‘The law is so well-established in this state as to require no extended citation of authorities that an upper riparian owner may acquire a prescriptive right to the waters of a stream as against a lower riparian owner by an adverse use of said waters for the prescriptive period.’ Moore v. California Oregon Power Co., 22 Cal.2d 725, 735, 140 P.2d 798, 804.
The case of Morgan v. Walker, 217 Cal. 607, 20 P.2d 660, presented facts strikingly similar to those at bar. The court there found that the plaintiffs by means of a dam had, during the irrigating seasons for over five years, taken practically all of the water flowing down a certain creek, merely permitting such water as leaked through the dirt and rock dam to go down the creek to the lands of defendants. There was conflicting evidence as to whether or not practically all of the water was diverted, but the contradiction was weighed by the trial court in favor of the plaintiffs and the court had no hesitation in finding that plaintiffs had thus acquired a prescriptive right to the water so used during the irrigating season. The Supreme Court said, 217 Cal. at page 615, 20 P.2d at page 664, that such proof of continuous occupancy and use of water by plaintiffs as though they were the owners established a prima facie case and that it then devolved upon the defendant to show that the use of the water was permissive only or without his knowledge. The court further stated:
“In appropriating the water which flows across his land, the lower appropriator invades no right of the upper riparian proprietor. The latter has no right of action to prevent such use, for he is in nowise injured, and the former should not be permitted to acquire a right in this manner which the latter is powerless to prevent. The case is quite different where the upper owner appropriates the water. The lower owner is injured at once, and the law gives him a remedy; and, if he fails to avail himself of it, the appropriation may, by lapse of time, ripen into an absolute right.' Bathgate v. Irvine, 126 Cal. 135, 141, 58 P. 442, 444, 77 Am.St.Rep. 158; Pyramid Land, etc., Co. v. Scott, 51 Cal.App. 634, 638, 197 P. 398. An upper riparian owner may gain a right by prescription as against the rights of the lower riparian owner by proof that the latter had actual notice of the adverse claim of the upper owner, or that the circumstances were such, as for instance the use of all the water of the creek, that the lower owner must be presumed to have known of the adverse claim.'
The court further stated with respect to how much water must be used to create a presumption of knowledge of adverse claim: ‘The amount of the stream which was not so diverted was negligible and consisted only of the seepage through the Childs dam.’
In the present case the record shows clearly that appellants and their predecessors had notice of the construction and use of the dam in such a way as to stop all but a negligible amount of water each year from the 1st of May to the last of October. And that the seepage was, in fact, negligible is shown by the photographic evidence of the dam, and the testimony of Mrs. Babcock.
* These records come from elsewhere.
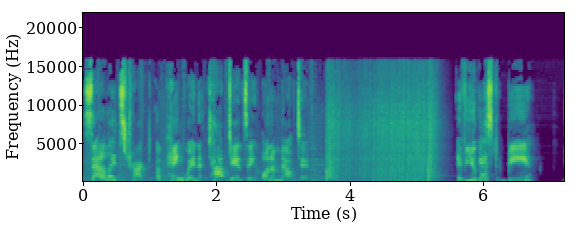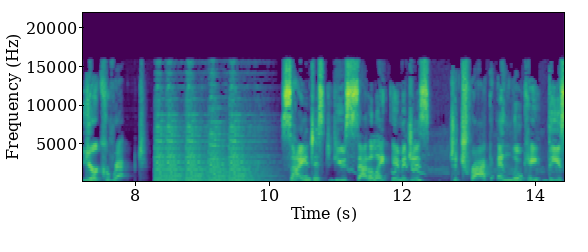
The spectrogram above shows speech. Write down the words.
Satellites tracked a penguin tap dancing on a mountain? If you guessed B, you're correct. Scientists use satellite images to track and locate these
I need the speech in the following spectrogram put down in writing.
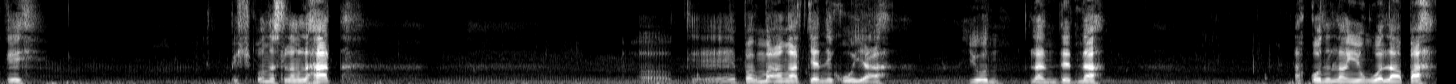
Okay. Fish on nas lang lahat. Okay. Pag maangat yan ni kuya, yun, landed na. Ako na lang yung wala pa.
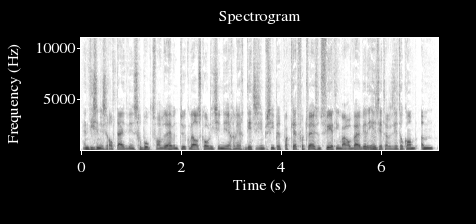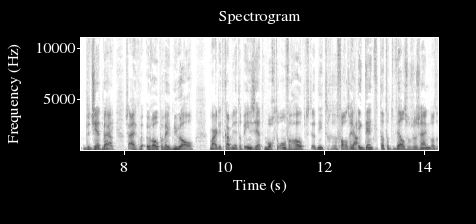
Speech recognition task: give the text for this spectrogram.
in die zin is er al tijdwinst geboekt. Van, we hebben natuurlijk wel als coalitie neergelegd. Dit is in principe het pakket voor 2014 waarop wij willen inzetten. Er zit ook al een, een budget bij. Ja. Dus eigenlijk Europa weet nu al waar dit kabinet op inzet. Mocht er onverhoopt dat niet het geval zijn. Ja. Ik denk dat het wel zo zou zijn. Het,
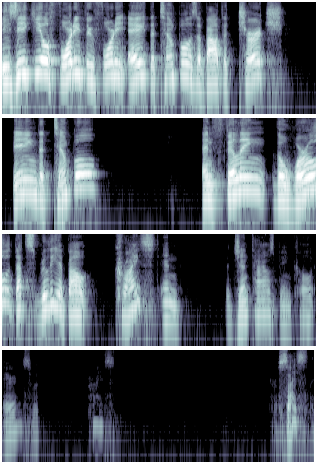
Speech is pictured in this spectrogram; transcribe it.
Ezekiel 40 through 48, the temple is about the church being the temple and filling the world. That's really about Christ and the Gentiles being co heirs with Christ. Precisely.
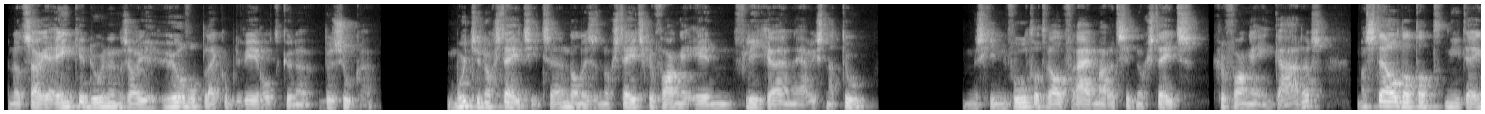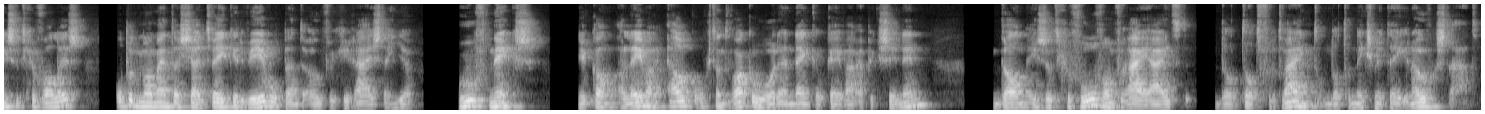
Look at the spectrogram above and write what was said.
En dat zou je één keer doen en dan zou je heel veel plekken op de wereld kunnen bezoeken. Moet je nog steeds iets, hè? en dan is het nog steeds gevangen in vliegen en ergens naartoe. Misschien voelt dat wel vrij, maar het zit nog steeds gevangen in kaders. Maar stel dat dat niet eens het geval is. Op het moment dat jij twee keer de wereld bent overgereisd en je hoeft niks. Je kan alleen maar elke ochtend wakker worden en denken: oké, waar heb ik zin in? Dan is het gevoel van vrijheid dat dat verdwijnt, omdat er niks meer tegenover staat.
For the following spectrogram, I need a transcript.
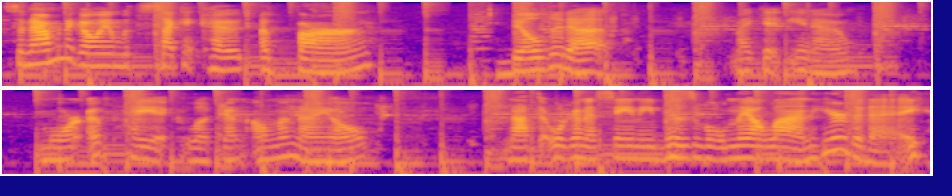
So now I'm going to go in with the second coat of Burn. Build it up make it, you know, more opaque looking on the nail. Not that we're going to see any visible nail line here today,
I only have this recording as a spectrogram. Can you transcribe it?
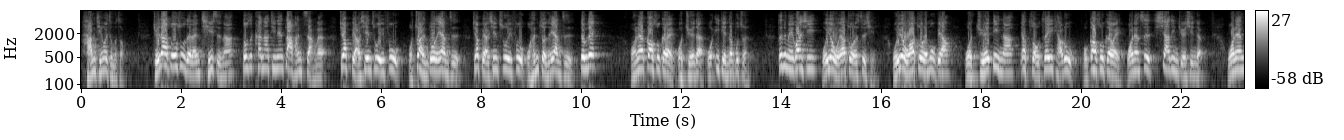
行情会怎么走。绝大多数的人其实呢，都是看到今天大盘涨了，就要表现出一副我赚很多的样子。就要表现出一副我很准的样子，对不对？我呢要告诉各位，我觉得我一点都不准，但是没关系，我有我要做的事情，我有我要做的目标，我决定呢要走这一条路。我告诉各位，我娘是下定决心的，我娘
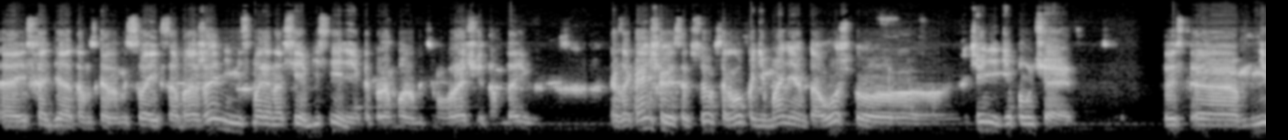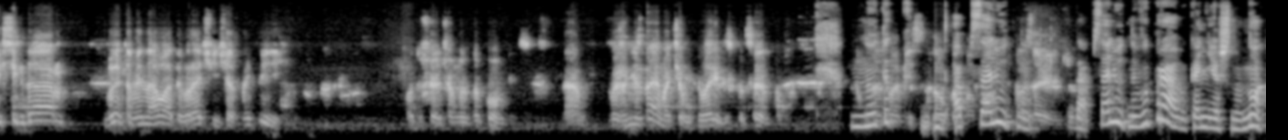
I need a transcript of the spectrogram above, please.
э, исходя, там, скажем, из своих соображений, несмотря на все объяснения, которые, может быть, ему врачи там дают заканчивается все все равно пониманием того, что э, лечение не получается. То есть э, не всегда в этом виноваты врачи частной клиники. Вот еще о чем нужно помнить. Мы же не знаем, о чем говорили с пациентом. Ну, так абсолютно, да, абсолютно, вы правы, конечно, но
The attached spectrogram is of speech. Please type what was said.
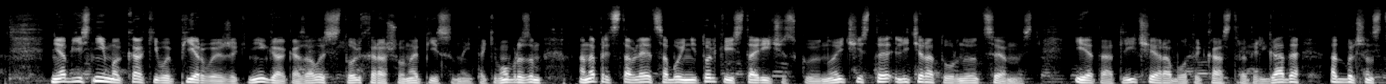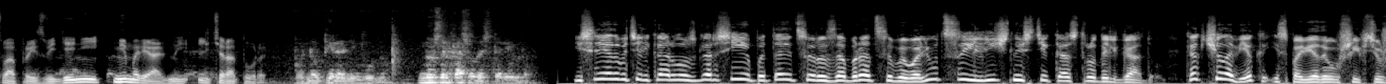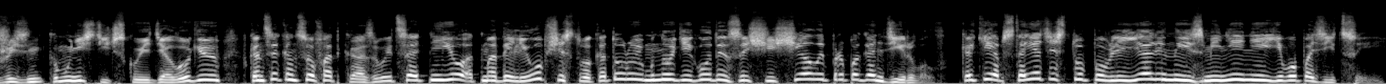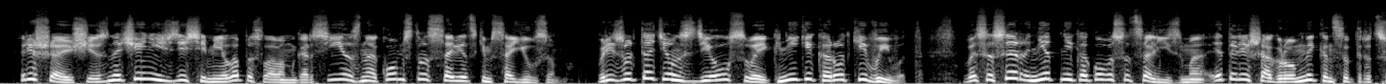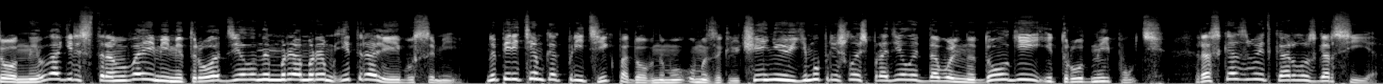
Необъяснимо, как его первая же книга оказалась столь хорошо написанной. Таким образом, она представляет собой не только историческую, но и чисто литературную ценность. И это отличие работы Кастро Дельгада от большинства произведений мемориальной литературы. Pues no tiene ninguno. No es el caso de este libro. Исследователь Карлос Гарсия пытается разобраться в эволюции личности Кастро Дельгадо. Как человек, исповедовавший всю жизнь коммунистическую идеологию, в конце концов отказывается от нее, от модели общества, которую многие годы защищал и пропагандировал. Какие обстоятельства повлияли на изменение его позиции? Решающее значение здесь имело, по словам Гарсия, знакомство с Советским Союзом – в результате он сделал в своей книге короткий вывод. В СССР нет никакого социализма, это лишь огромный концентрационный лагерь с трамваями, метро, отделанным мрамором и троллейбусами. Но перед тем, как прийти к подобному умозаключению, ему пришлось проделать довольно долгий и трудный путь, рассказывает Карлос Гарсия.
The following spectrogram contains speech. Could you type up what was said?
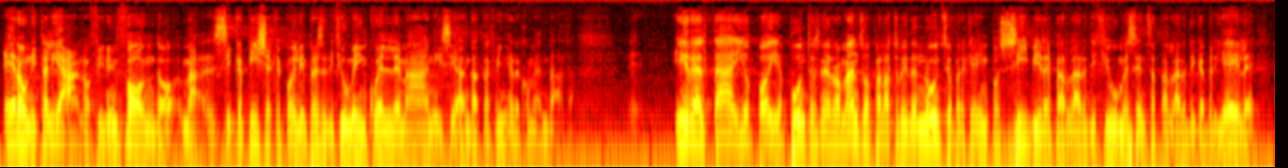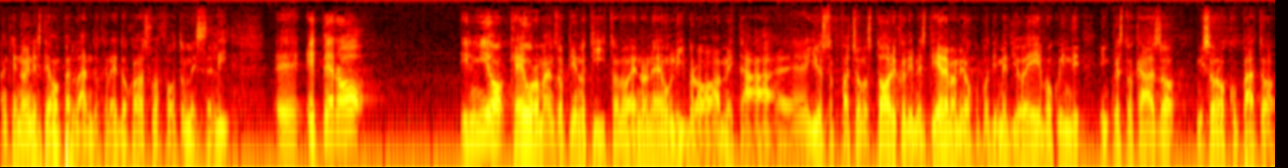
era un italiano fino in fondo, ma si capisce che poi l'impresa di Fiume in quelle mani sia andata a finire come è andata. In realtà io poi appunto nel romanzo ho parlato di D'Annunzio perché è impossibile parlare di Fiume senza parlare di Gabriele, anche noi ne stiamo parlando credo con la sua foto messa lì, eh, e però il mio, che è un romanzo a pieno titolo, eh, non è un libro a metà, eh, io faccio lo storico di mestiere ma mi occupo di Medioevo, quindi in questo caso mi sono occupato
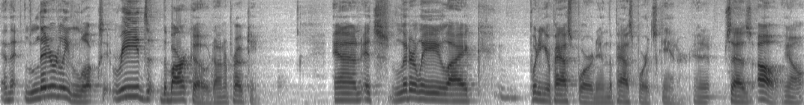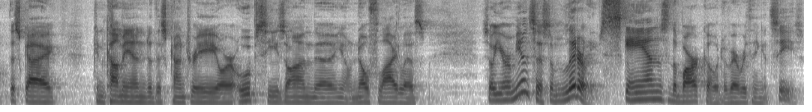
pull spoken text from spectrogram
And it literally looks, it reads the barcode on a protein. And it's literally like putting your passport in the passport scanner. And it says, oh, you know, this guy can come into this country or oops, he's on the, you know, no-fly list. So your immune system literally scans the barcode of everything it sees.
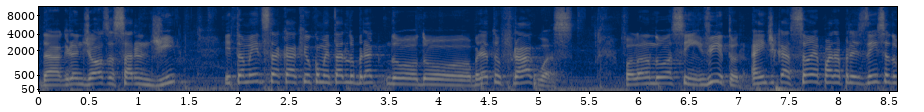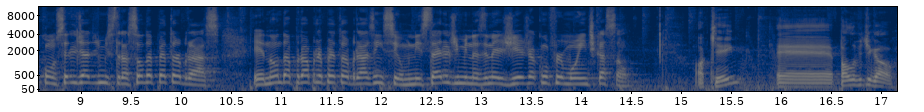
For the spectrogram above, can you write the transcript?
da grandiosa Sarandi. E também destacar aqui o comentário do, Bre- do, do Breto Fraguas, falando assim: Vitor, a indicação é para a presidência do Conselho de Administração da Petrobras e não da própria Petrobras em si. O Ministério de Minas e Energia já confirmou a indicação. Ok. É... Paulo Vidigal.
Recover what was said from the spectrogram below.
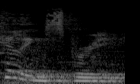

Complaint is made that the judgment is too broad as to time, but we think there is no merit in this contention. Appellants sought to quiet title to the use of water flowing from May 1st to October 31st each year and to enjoin its diversion during that period. The judgment simply states that they shall take nothing by said action.
The judgment is affirmed.
PAULSEN, Justice pro tem.
SCHOTTKY and PEEK, JJ., concur.